### [Task statement]
Would you copy exactly the lines in the data below from the one that has "Input stream" through the one that has "what is the", dropping any pictures?

(Data entries)
· · · ·
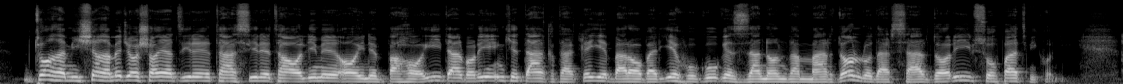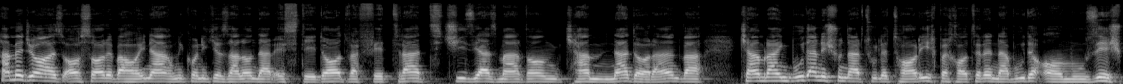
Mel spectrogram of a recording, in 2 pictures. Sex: male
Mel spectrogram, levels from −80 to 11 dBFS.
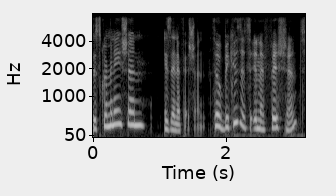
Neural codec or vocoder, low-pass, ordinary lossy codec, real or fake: none; 7.2 kHz; Opus, 64 kbps; real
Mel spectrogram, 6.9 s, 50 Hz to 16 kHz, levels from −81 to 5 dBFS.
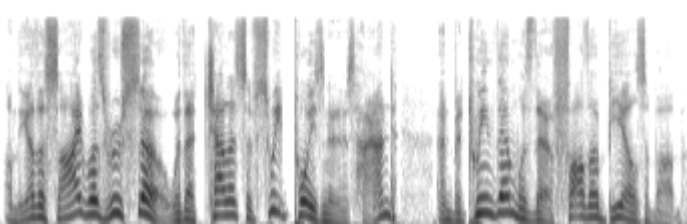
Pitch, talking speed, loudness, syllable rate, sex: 160 Hz, 190 wpm, -22 LUFS, 4.9 syllables/s, male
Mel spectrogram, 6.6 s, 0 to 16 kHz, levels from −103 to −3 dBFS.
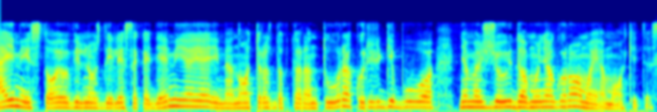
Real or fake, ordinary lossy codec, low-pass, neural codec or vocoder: real; MP3, 64 kbps; 7.2 kHz; none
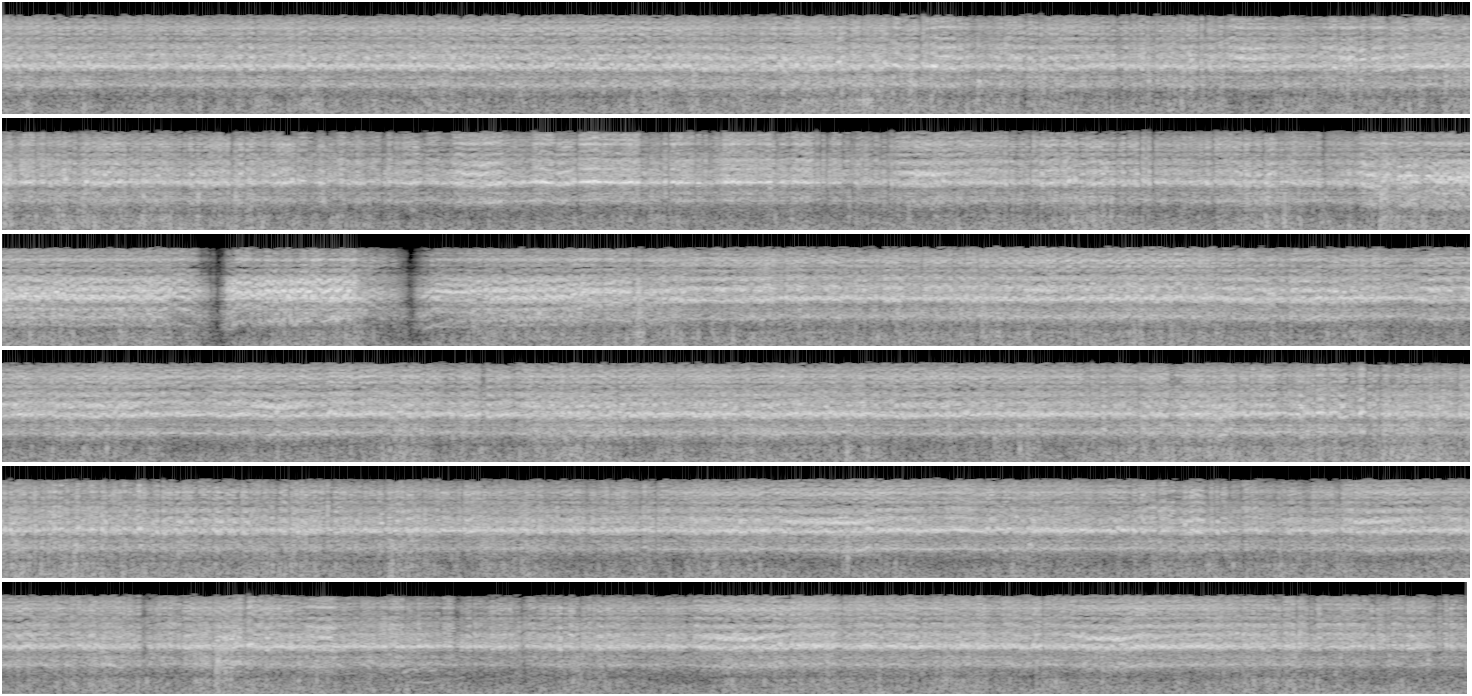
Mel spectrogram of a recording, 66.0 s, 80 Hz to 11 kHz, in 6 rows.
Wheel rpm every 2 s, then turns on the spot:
230, 230, 220, 230, 230, 230, 230, 230, 230, 230, 220, 170, 120, 200, 220, 230, 220, 220, 230, 230, 230, 230, 240, 240, 230, 230, 230, 230, 230, 230, 230, 230, 230.
none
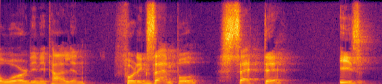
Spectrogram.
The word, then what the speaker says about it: sette: In order to pronounce the double consonants the right way, remember that there is always a pause in there. Imagine the word is split in two. Set, te.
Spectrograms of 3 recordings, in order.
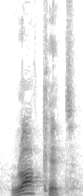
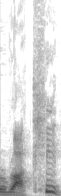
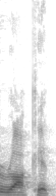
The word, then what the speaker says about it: rocket: 这个词名词动词重音都在前面，动词也不能读 rocket，它不能这么读，还是 rocket、哎。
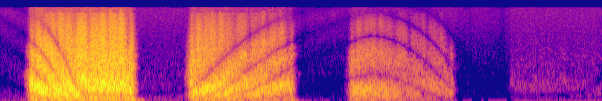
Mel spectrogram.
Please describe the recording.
CUT Boomerang
"Paysage sonore" Boomerang
- Industrial; Spatial.
- Turbines...
^v^v^v^v^v^v^
Jam Under My Own Steam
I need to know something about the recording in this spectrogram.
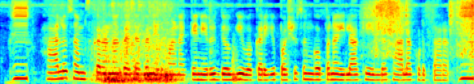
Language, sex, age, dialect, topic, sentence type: Kannada, female, 25-30, Central, agriculture, statement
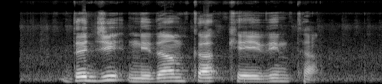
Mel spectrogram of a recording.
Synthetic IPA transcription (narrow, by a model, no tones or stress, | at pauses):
d̪ɐd͡ʒinɪd̪aːmkɐkʰeːd̪int̪ʰɐ̰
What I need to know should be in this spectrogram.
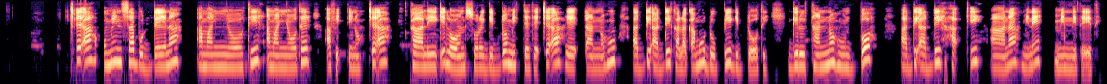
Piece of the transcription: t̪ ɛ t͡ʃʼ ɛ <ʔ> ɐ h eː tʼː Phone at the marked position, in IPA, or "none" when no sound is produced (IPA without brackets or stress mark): ʔ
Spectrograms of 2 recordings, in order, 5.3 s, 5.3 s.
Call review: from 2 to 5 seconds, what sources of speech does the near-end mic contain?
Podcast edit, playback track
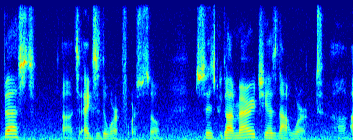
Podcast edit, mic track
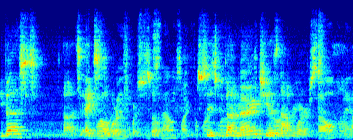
both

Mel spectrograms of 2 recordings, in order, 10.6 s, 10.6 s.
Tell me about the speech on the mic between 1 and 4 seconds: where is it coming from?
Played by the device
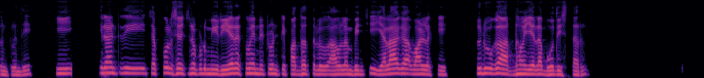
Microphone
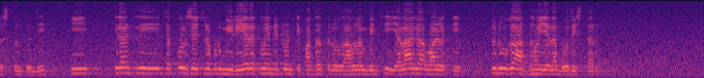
echo only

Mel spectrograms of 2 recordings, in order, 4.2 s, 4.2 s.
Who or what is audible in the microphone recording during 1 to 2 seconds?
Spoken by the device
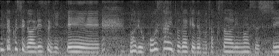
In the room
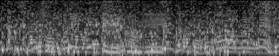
both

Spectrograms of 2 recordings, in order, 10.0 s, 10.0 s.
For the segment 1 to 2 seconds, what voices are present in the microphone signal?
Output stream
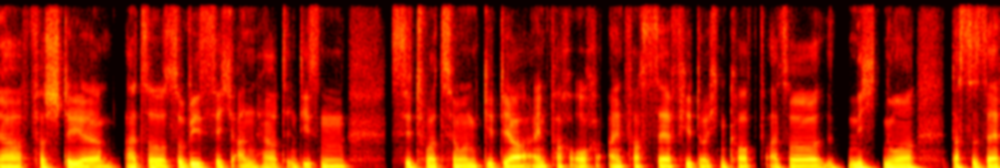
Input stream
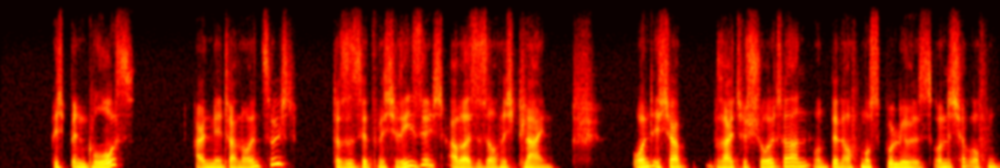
user only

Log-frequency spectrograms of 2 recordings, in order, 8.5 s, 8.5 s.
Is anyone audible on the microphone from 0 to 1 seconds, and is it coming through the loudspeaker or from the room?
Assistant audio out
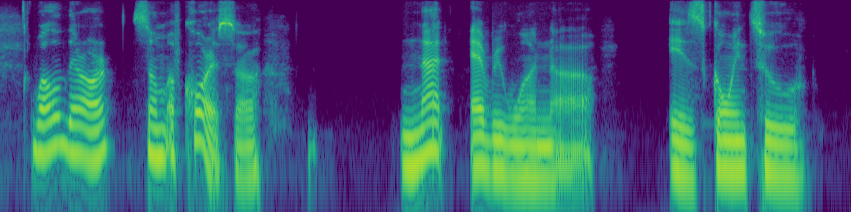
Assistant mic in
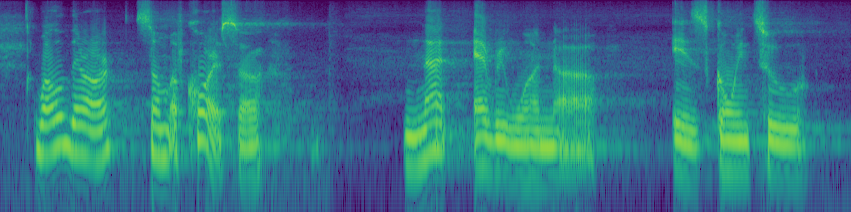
echo only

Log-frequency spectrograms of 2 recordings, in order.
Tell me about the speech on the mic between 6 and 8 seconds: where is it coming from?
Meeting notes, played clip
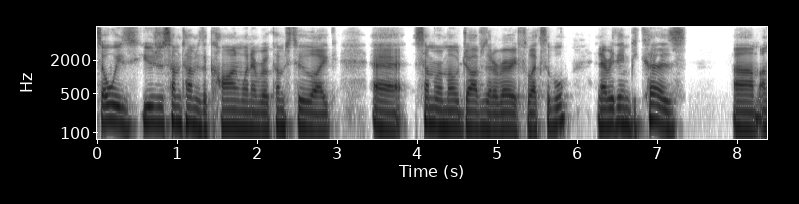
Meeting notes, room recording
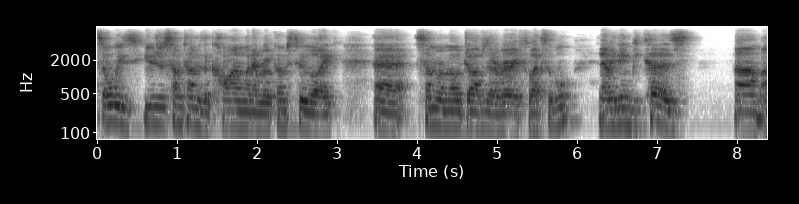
echo only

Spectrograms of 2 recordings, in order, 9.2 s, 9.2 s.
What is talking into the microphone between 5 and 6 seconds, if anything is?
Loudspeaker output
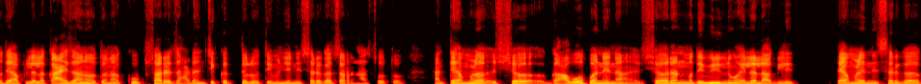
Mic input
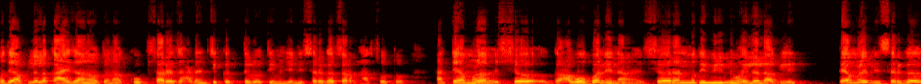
echo only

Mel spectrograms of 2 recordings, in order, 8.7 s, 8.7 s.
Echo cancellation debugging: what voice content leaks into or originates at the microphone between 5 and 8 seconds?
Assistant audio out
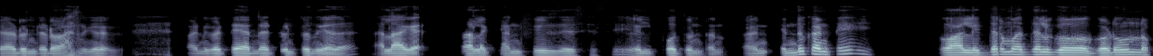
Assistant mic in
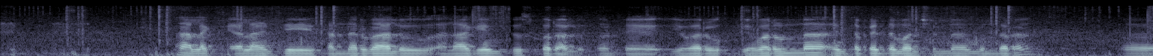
user only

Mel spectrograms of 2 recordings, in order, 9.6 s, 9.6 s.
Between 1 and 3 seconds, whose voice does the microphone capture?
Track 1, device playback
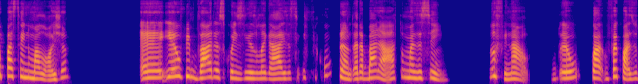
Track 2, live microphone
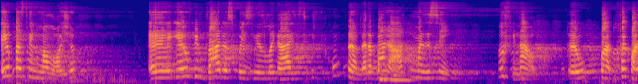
echo only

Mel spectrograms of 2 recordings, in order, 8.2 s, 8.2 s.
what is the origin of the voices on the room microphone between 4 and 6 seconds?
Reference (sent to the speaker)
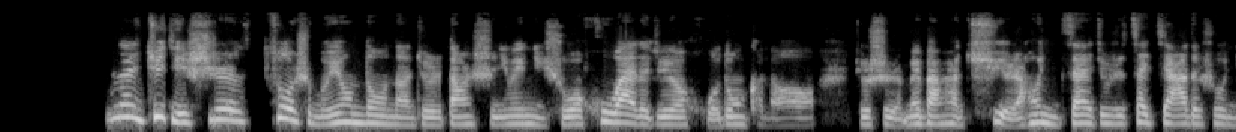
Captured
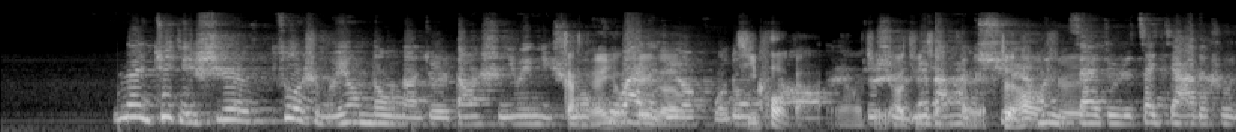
both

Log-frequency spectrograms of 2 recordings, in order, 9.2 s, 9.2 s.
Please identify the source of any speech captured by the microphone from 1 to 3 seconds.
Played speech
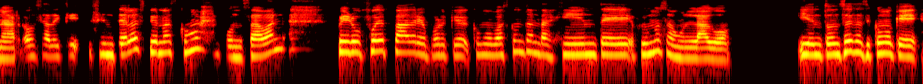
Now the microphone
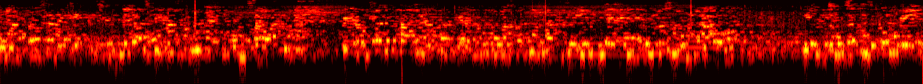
echo only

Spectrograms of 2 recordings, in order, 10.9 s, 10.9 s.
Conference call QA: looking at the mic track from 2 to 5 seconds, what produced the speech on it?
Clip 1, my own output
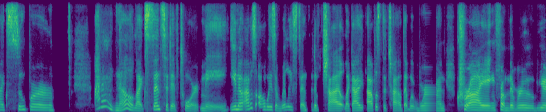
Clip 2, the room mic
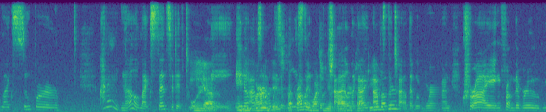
both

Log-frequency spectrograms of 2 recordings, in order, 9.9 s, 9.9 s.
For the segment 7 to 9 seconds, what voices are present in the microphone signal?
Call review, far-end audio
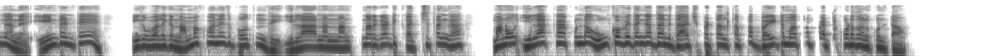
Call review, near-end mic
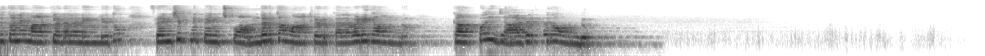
neither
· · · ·
### [Answer to this exercise]
Input stream
user only

Log-frequency spectrograms of 2 recordings, in order, 8.5 s, 8.5 s.
Is anyone audible on the microphone from 0 to 1 seconds, and is it coming through the loudspeaker or from the room?
Assistant audio out
Assistant mic in
echo only

Log-frequency spectrograms of 2 recordings, in order.
Tell me about the speech on the mic between 6 and 8 seconds: where is it coming from?
Meeting notes, played clip
Meeting notes, room recording
echo only

Spectrograms of 2 recordings, in order, 9.2 s, 9.2 s.
What is talking into the microphone between 5 and 6 seconds, if anything is?
Loudspeaker output
Mic input
echo only

Mel spectrograms of 2 recordings, in order, 8.7 s, 8.7 s.
Echo cancellation debugging: what voice content leaks into or originates at the microphone between 5 and 8 seconds?
Assistant audio out
Assistant mic in
user only

Mel spectrograms of 2 recordings, in order, 9.6 s, 9.6 s.
Between 1 and 3 seconds, whose voice does the microphone capture?
Track 1, device playback
Track 2, live microphone
echo only

Mel spectrograms of 2 recordings, in order, 8.2 s, 8.2 s.
what is the origin of the voices on the room microphone between 4 and 6 seconds?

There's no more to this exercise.